Fellowship of the Ring: The Old Forest (Book Club Musings)


Every Monday, our Facebook group has been discussing one or two chapters from the Lord of the Rings, and so I'm happy to be sharing a little bit of our conversation and reflections as we go! If you'd like to read along with us, join our Facebook group! Otherwise, leave your comments below and we can continue the discussion! I'm quite behind on posting these so I'll try to catch up in the upcoming weeks! 

The Old Forest

Leaving behind the safety and comfort of Crickhollow, Frodo, Sam, Merry, and Pippin begin their journey through the Old Forest. As they enter, they soon understand that the horrible legends and tales of the forest were quite true, and soon they are hopelessly lost. Paths shift before them, leading them down into the center of the forest rather than through it. Soon Sam finds himself needing to rescue Frodo out of the River because, as Frodo claims, a tree threw him in! And after becoming drowsy and falling asleep against the roots of a great willow, Merry and Pippin are soon swallowed up by the tree's roots itself! 

Frodo calls desperately for help and is answered by Tom Bombadil.

"At any rate he was too large and heavy for a hobbit, if not quite tall enough for one of the Big People, though he made noise enough for one, stumping along with great yellow boots on his thick legs, and charging through grass and rushes... He had a blue goat and a long brown beard; his eyes were blue and bright, and his face was red as a ripe apple, but creased into a hundred wrinkles of laughter. In his hands he carried on a large leaf as on a tray a small pile of white water-lilies." 

While Tom is puzzling, he makes quick work of saving the hobbits. He quickly frees Merry and Pippin with a song, and then continues on his way, beckoning for the hobbits to follow him towards his home. 

Book Club Musings

This chapter spoke to the power nature holds over the earth. Although our forests are not enchanted and our trees do not have wills of their own, Tolkien's forests can serve as a reminder that we do not own the earth. The earth is powerful in its own ways and while we may cut down trees and make paths of our own, like the hobbits had done in the past, there is no guarantee these paths will stay the same. 

I also wanted to share this quote from one of our book club members because I loved how insightful it was: 

"It struck me how afraid the hobbits were when they entered the Old Forest. And how oppressive the trees made them feel. No actual harm came to them, before Old Man Willow, it was like psychological warfare, against their emotions. And how powerful that can be. And yet Tom (or Someone) seemed to guide them to safety, where they would be saved and helped and fed and sung to." - LaNel Newman Davenport 

In the next chapter -- one of my favorites-- we will come to learn so much more about Tom Bombadil and Middle-Earth itself. 

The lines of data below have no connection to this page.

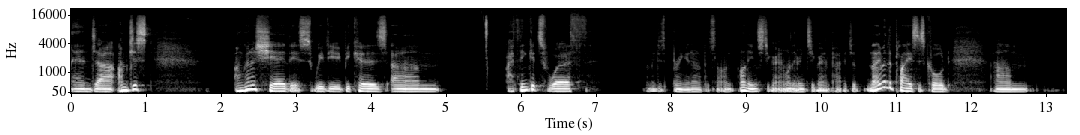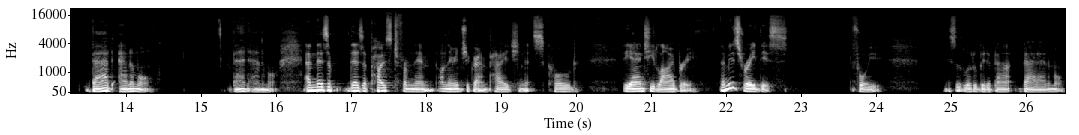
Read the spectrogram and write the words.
and uh, I'm just I'm going to share this with you because um, I think it's worth. Let me just bring it up. It's on on Instagram on their Instagram page. The name of the place is called um, Bad Animal. Bad Animal, and there's a there's a post from them on their Instagram page, and it's called the Anti Library. Let me just read this for you. This is a little bit about Bad Animal.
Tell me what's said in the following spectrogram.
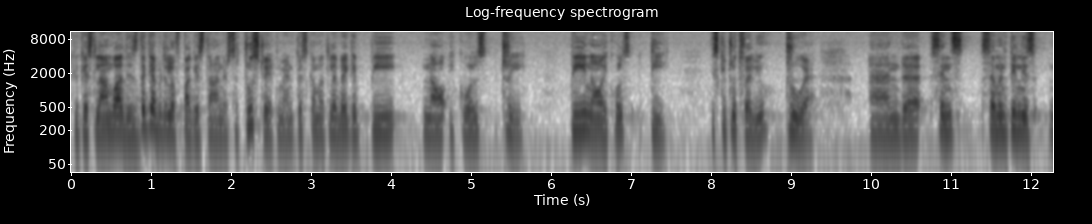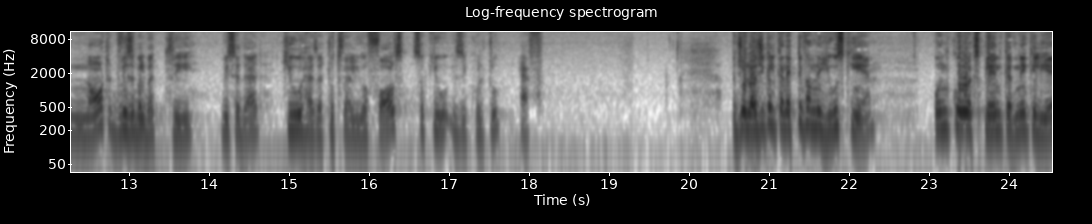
کیونکہ Islamabad is the capital of Pakistan its a true statement تو اس کا مطلب ہے کہ p now equals tree p now equals T اس کی ٹروتھ ویلیو ٹرو ہے and since seventeen is not divisible by three we see that q has a truth value of false so q is equal to F جو لاجیکل کنیکٹو ہم نے یوز کیے ہیں ان کو ایکسپلین کرنے کے لیے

What were your thoughts on this chapter? Leave a comment to keep our book club discussion going! 

The Two Towers: The Departure of Boromir & The Riders of Rohan (Book Club, Wk. 1)

The Two Towers: The Departure of Boromir & The Riders of Rohan (Book Club, Wk. 1)

Fellowship of the Ring: A Conspiracy Unmasked (Book Club Musings)